Last week I was heading home and taking the back road through the farm fields and farm stands and stopped in to get a bouquet of fresh flowers. The beauty of living in ag land, it’s a place where a “farmers market” is open everyday. It is such a good feeling to run in and get a few essentials rather than trying to find a parking spot and waiting in line at a grocery store. I also am a big fan of supporting local growers. I bought two artichokes on the stalk, a white hydrangea, and a small handful of lilac colored stock for the fantastic price of six dollars. I arranged them in my white fiesta pitcher and enjoyed the arrangement for a couple of days and then removed the stocks to make roman artichokes. Artichokes are one of my favorite things in the world and visiting Italy this past October was going to the mecca of carciofo, carciofo is Italian for artichoke. I learned that word the first hour I was in Italy. Of course, I had it on pizza and fried, but my favorite was at a sidewalk café across from the Vatican, a simple roman artichoke or carciofo alla romana.
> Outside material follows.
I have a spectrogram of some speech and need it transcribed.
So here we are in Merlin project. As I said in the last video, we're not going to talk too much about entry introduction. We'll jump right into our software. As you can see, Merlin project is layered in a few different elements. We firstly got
Carciofo Alla Romana
- a small handful of parsley chopped
- a few leaves of mint chopped
- 1 bulb garlic chopped
- a dash of salt
- 1 tablespoon olive oil + 1/2 cup olive oil
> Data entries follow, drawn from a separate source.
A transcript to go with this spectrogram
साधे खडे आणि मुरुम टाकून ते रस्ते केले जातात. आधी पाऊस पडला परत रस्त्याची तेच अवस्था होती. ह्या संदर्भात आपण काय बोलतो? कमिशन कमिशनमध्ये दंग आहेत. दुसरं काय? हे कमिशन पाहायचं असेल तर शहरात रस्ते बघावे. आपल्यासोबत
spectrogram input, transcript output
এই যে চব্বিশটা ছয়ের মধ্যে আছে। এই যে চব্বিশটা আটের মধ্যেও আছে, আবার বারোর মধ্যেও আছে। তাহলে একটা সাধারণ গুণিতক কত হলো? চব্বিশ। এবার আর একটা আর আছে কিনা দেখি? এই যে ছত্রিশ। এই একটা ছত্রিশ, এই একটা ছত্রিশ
- 4 artichokes halved and trimmed leaves (all dark leaves) choke removed (rub lemon to prevent browning)
- 1/2 cup white wine (dry)
- 3/4 cup hot water
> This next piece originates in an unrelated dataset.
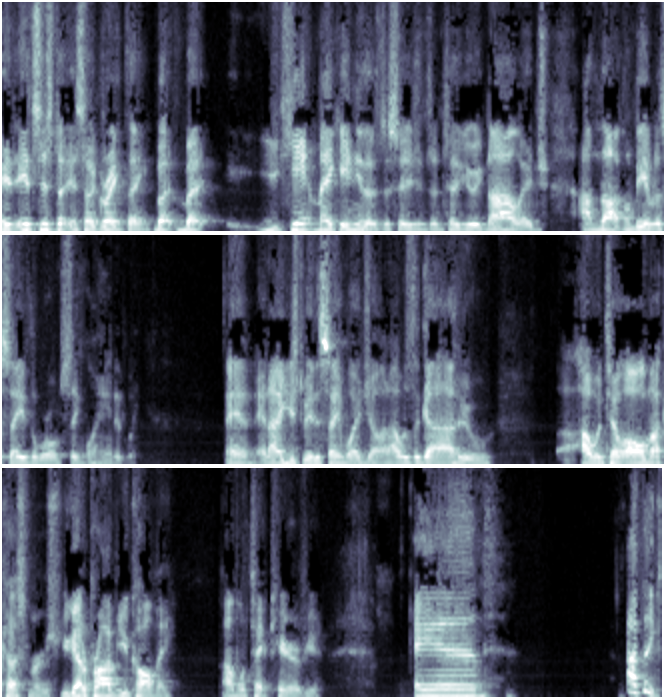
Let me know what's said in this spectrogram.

In a small bowl, combine the parsley, mint, garlic, salt and one tablespoon olive oil. Remove the choke from your halved/trimmed artichoke and place herb mixture into cavity. Repeat this procedure with the remaining chokes. Arrange all chokes in a deep pan stem up (I mistakenly putted them laying down), a small pan works well. Add the wine, boiling water, remaining oil and a pinch of salt. Cover and simmer on the stove top 1 hour. Serve warm as an appetizer or on top of risotto for a main course.